one part of the system can have a major effect on the timeliness of some other part.

We propose a system architecture|MARS [11]| which supports a strict separation of the issues of synchronization and timeliness, data transformation, and the dependability aspects (e.g., error detection, error handling and redundancy management). We denote the sequence of processing and communication steps between an observation of the environment and a response to the environment as a real-time transaction. During the design phase the real-time transactions are refined into a sequence of task executions and message exchanges. The task dependencies are analyzed and an execution time limit for each task is established, so that all transactions can be scheduled on the given hardware resources. In the programming phase, the application programmer can focus his attention on his primary task, i.e., writing correct application programs that meet a given time budget. Error detection, error handling, and redundancy management are services of the architecture.

In our view, such a separation of issues is only possible if the system architecture is time-triggered, i.e., all system activities are initiated as a consequence of the progression of real-time. Although the occurrence of events in the environment is outside the sphere of control of the computer system, the points in time when these events are to be recognized by the computer are predetermined in a time-triggered architecture. This is in contrast to event-triggered architectures, where the system activities are initiated as a consequence of the occurrence of external or internal events.

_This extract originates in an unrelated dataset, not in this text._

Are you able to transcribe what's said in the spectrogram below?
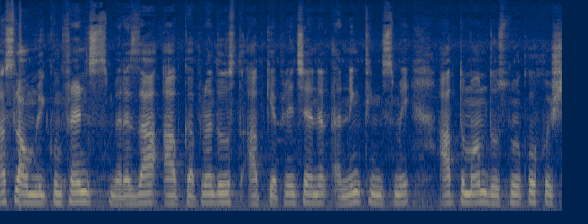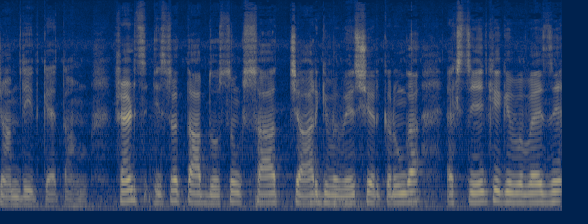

Event-triggered real-time architectures are assumed to provide a high degree of flexibility and have therefore received considerable attention in the literature (FTPP [4], ARTS [27], MAFT [7]). Because of their event triggered nature, however, an excessive number of possible behaviors must be analyzed in order to establish timeliness guarantees. Furthermore, the implementation of active redundancy by the replication of the components is hard because of the issue of replica determinism [28, 21]. DELTA4 [1] proposes the implementation of the rather complex leader-follower" model to overcome the latter difficulty. Other eventtriggered architectures, e.g., Spring [25], do not consider the issues of fault-tolerance at all.

This paper is organized as follows. In the next section we give a short overview of MARS and describe the services provided by the architecture, such as clock